Confused? In today's New York Times, Nobel laureate economist Paul Krugman puts it into layman's terms:

"...let’s step back for a moment and contemplate just how crazy it is, from a national point of view, to be cutting public services and public investment right now.
Think about it: is America — not state governments, but the nation as a whole — less able to afford help to troubled teens, medical care for families, or repairs to decaying roads and bridges than it was one or two years ago? Of course not. Our capacity hasn’t been diminished; our workers haven’t lost their skills; our technological know-how is intact. Why can’t we keep doing good things?

It’s true that the economy is currently shrinking. But that’s the result of a slump in private spending. It makes no sense to add to the problem by cutting public spending, too.

In fact, the true cost of government programs, especially public investment, is much lower now than in more prosperous times. When the economy is booming, public investment competes with the private sector for scarce resources — for skilled construction workers, for capital. But right now many of the workers employed on infrastructure projects would otherwise be unemployed, and the money borrowed to pay for these projects would otherwise sit idle.

And shredding the social safety net at a moment when many more Americans need help isn’t just cruel. It adds to the sense of insecurity that is one important factor driving the economy down."

Yes, the United States economy is in meltdown and, yes, it's governments - federal, state and municipal - were responsible for much of the problem through profligate spending and rash borrowing. But it wasn't the spending that was the real culprit but how the money was squandered - stupid spending with no returns save for massive corporate wealth - and how the government went to foreign lenders to fund tax cuts for the most privileged.
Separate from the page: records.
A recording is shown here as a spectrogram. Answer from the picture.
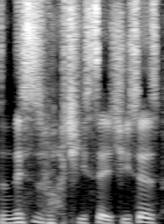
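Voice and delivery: plain reading voice

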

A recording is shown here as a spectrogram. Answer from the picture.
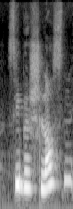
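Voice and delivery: ordinary delivery

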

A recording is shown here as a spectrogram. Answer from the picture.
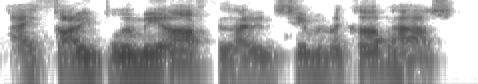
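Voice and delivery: ordinary talk, nothing marked

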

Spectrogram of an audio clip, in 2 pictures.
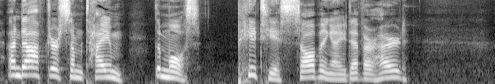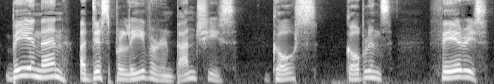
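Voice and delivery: put-on theatrical Irish storyteller accent; hammed-up Irish narration. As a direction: read the old tale in a lilting Irish accent, pausing between phrases. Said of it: "let me just get my, uh, accent here".

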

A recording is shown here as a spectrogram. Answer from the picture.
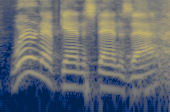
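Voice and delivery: put-on clueless American accent; mimicked American accent. American mishearing his home town, mock American accent. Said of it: "They're always like".

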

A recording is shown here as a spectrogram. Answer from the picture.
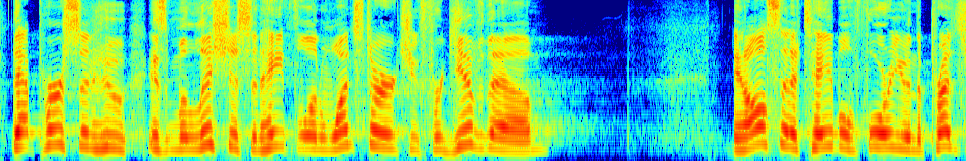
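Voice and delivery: high, loud assuring Jesus, building; Jesus voiced in full preaching. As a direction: pour out the psalm as a promise. Jesus speaks in the prayer scene.

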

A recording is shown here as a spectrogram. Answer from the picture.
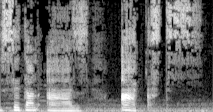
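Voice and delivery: drawn out, rising high on sift; ominous slow read; slow dramatic reading. A narrator's reading. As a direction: stretch each word for weight.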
Sadly for we Canadians, we're still saddled with a leader who clings to the Grover Norquist/Dick Cheney model of government. What little moderation we've seen from Harper so far is driven by his insatiable quest for a majority that forces him to restrain his basest, ideological urges. The past six months have clearly shown that Harper's ideology doesn't include a chapter on how to actually lead a country in times of trouble. That's why he has given Canadians such a litany of erratic and contradictory messages about what's coming and what he proposes to do in response.

1 comment:

Susan said...

"The past six months have clearly shown that Harper's ideology doesn't include a chapter on how to actually lead a country in times of trouble."